The presence of excessive mucus in the back of the throat and chest can be a sign of several conditions. Excess phlegm in the throat can be caused by an infection or inflammation, and allergies. Sometimes, smoking can also cause this condition over a period of time.
Postnasal drip is another condition, where mucus can accumulate in the back of the nose and then drip down the throat. It can be caused by a number of factors, including allergies, sinusitis, rhinitis, and the common cold. It can also be caused by viral and bacterial infections.
Generally, acute bronchitis, influenza, and bacterial pneumonia can cause an excessive production of mucus. Even the inhalation of irritants can cause this condition. Asthma is a respiratory condition characterized by the inflammation of the airways.
It can cause the expulsion of clear or pink-colored phlegm. On the other hand, people suffering from tuberculosis can cough up green or yellow-colored sputum, along with blood. Excessive mucus can also be produced in certain types of lung cancer.
Apart from these, chronic obstructive pulmonary disease (COPD), allergies, sinusitis, and candidiasis can be responsible for causing phlegm in lungs.


The treatment of this condition depends on the underlying diseases or conditions. Symptoms like cough, congestion, and breathing difficulty, that usually accompany excess phlegm, resolve when the underlying condition is treated properly. These bothersome symptoms are usually managed with the help of decongestants, cough suppressants, expectorants, and antihistamines.

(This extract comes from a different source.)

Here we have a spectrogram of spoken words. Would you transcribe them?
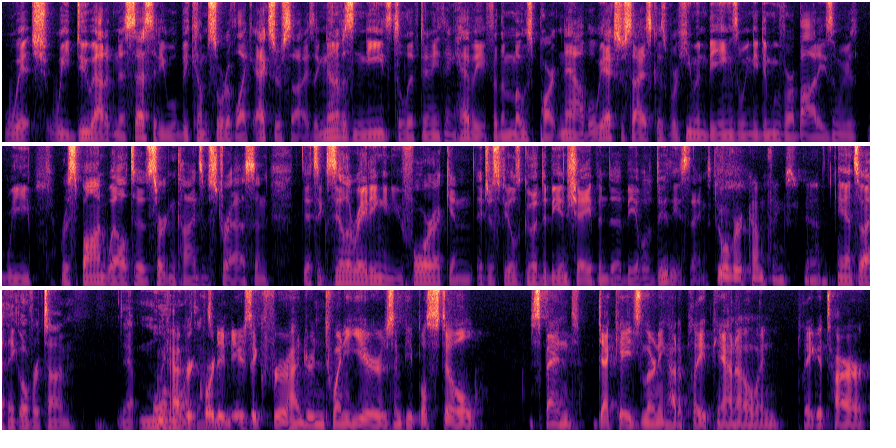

If the symptoms are quite severe, and if the presence of excess mucus is causing breathing difficulty, then physicians may prescribe corticosteroids. If this condition is caused by allergies to substances like dust and pollen, then one has to avoid the specific allergen to manage this condition.
In the meantime, certain simple home remedies like steam inhalation and gargling saline water can provide significant relief. Steam inhalation can thin mucus, and facilitate its expulsion. However, individuals with asthma should not use this remedy, as it can aggravate the condition.
Gargling salt water several times a day can also facilitate the expulsion of phlegm. You can also take hot tea or soup to get relief from this condition. Certain spices like pepper, ginger, and chili can help thin mucus. Another simple remedy is water or fluid. One should drink plenty of water throughout the day to get rid of this condition.
If excess phlegm is causing severe cough, congestion, and breathing problem, then consider to visit your physician, as this could be an indicator of some serious medical conditions. The presence of excess mucus can also obstruct the bronchi, and thus, reduce the amount of oxygen in blood.
To prevent such complications, this condition should be properly evaluated with the help of a physician.
Disclaimer: This story is for informative purposes only, and should not be treated as a substitute for professional medical advice.